A visible image of Tropical Storm Toraji was captured on Sept. 3 at 02:10 UTC/Sept. 2 at 10:10 p.m. is it continued moving north past eastern China and approached southern Japan. The image was taken by the Moderate Resolution Imaging Spectroradiometer or MODIS instrument that flies aboard NASA's Terra satellite. The image showed strong thunderstorms wrapped around the center of the tropical storm. Bands of thunderstorms wrapping into the center from the north extended over Kyushu. Kyushu is the third largest island of Japan and is farthest southwest of Japan's four main islands.

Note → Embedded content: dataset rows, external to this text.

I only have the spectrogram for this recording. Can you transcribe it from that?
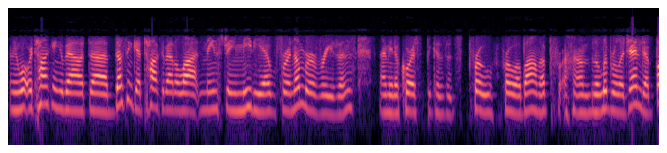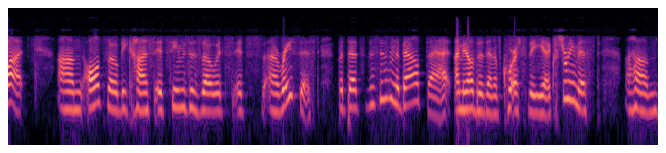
I mean, what we're talking about uh, doesn't get talked about a lot in mainstream media for a number of reasons. I mean, of course, because it's pro pro Obama, um, the liberal agenda, but um, also because it seems as though it's it's uh, racist. But that's this isn't about that. I mean, other than of course the extremist um,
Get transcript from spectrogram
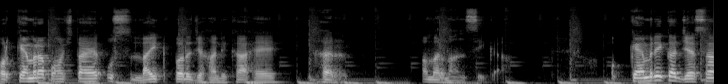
और कैमरा पहुँचता है उस लाइट पर जहाँ लिखा है, घर अमर मानसी का। और कैमरे का जैसा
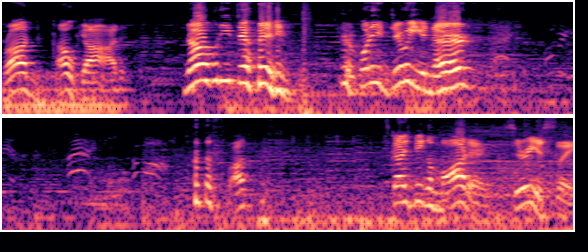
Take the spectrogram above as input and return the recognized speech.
Run! Oh god. No, what are you doing? What are you doing, you nerd? the fuck? This guy's being a martyr. Seriously.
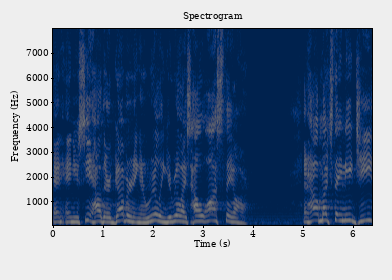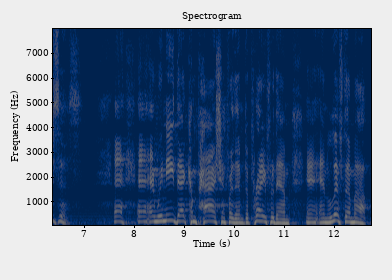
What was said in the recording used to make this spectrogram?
and, and you see how they're governing and ruling, you realize how lost they are and how much they need Jesus. And, and we need that compassion for them to pray for them and, and lift them up.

At 1500 UTC/11 a.m. EDT on Monday, Sept. 2, Toraji had maximum sustained winds near 35 knots/40 mph/64 kph, so it was a minimal tropical storm. It was located about 100 miles northwest of Kadena Air Base, Okinawa, near 27.7 north and 126.5 west. Toraji was generating 13-foot/3.9-meter-high seas. That day, infrared satellite data from the MODIS instrument aboard NASA's Aqua satellite showed strong bands of thunderstorms wrapping around the southeastern and eastern quadrant of the storm, and spinning into the low-level center of circulation. Aqua passed over Toraji on Sept. 2 at 1328 UTC/9:28 a.m. EDT.
By Monday, Sept. 3 at 1500 UTC/11 a.m. EDT, Toraji's maximum sustained winds increased to 50 knots/57.5 mph/92.6 kph. The strongest winds are in the northeastern quadrant of the storm. Toraji moved closed to Kyushu and was centered near 30.5 north and 129.3 east, about 172 nautical miles/198 miles/318 km south-southwest of Sasebo, Japan. Toraji is moving to the northeast at 9 knots/10.3 mph/16.6 kph.
Wind shear has increased from the southwest today, Sept. 3. A deep layered mid-latitude trough (elongated area of low pressure) located over the Yellow Sea has created strong vertical wind shear. Winds are blowing from the southwest at up to 30 knots/34.5 mph/55.5 kph.
Toraji is now expected to make landfall in Kyushu and move back over open waters in the Sea of Japan where it is expected to parallel the western coast of Japan. It is expected to begin interacting with mid-level westerly winds and the Baroclinic Zone and become extra-tropical later today.
According to NOAA, the Baroclinic Zone is a region in which a temperature gradient exists on a constant pressure surface. Baroclinic zones are favored areas for strengthening and weakening systems; barotropic systems, on the other hand, do not exhibit significant changes in intensity. Also, wind shear is characteristic of a baroclinic zone, and wind shear can tear tropical cyclones apart.
Between the increased wind shear from the southwest and the interaction with the land (Kyushu), Tropical Storm Toraji is not expected to intensify before making landfall.
Text credit: Rob Gutro
NASA's Goddard Space Flight Center
AAAS and EurekAlert! are not responsible for the accuracy of news releases posted to EurekAlert! by contributing institutions or for the use of any information through the EurekAlert! system.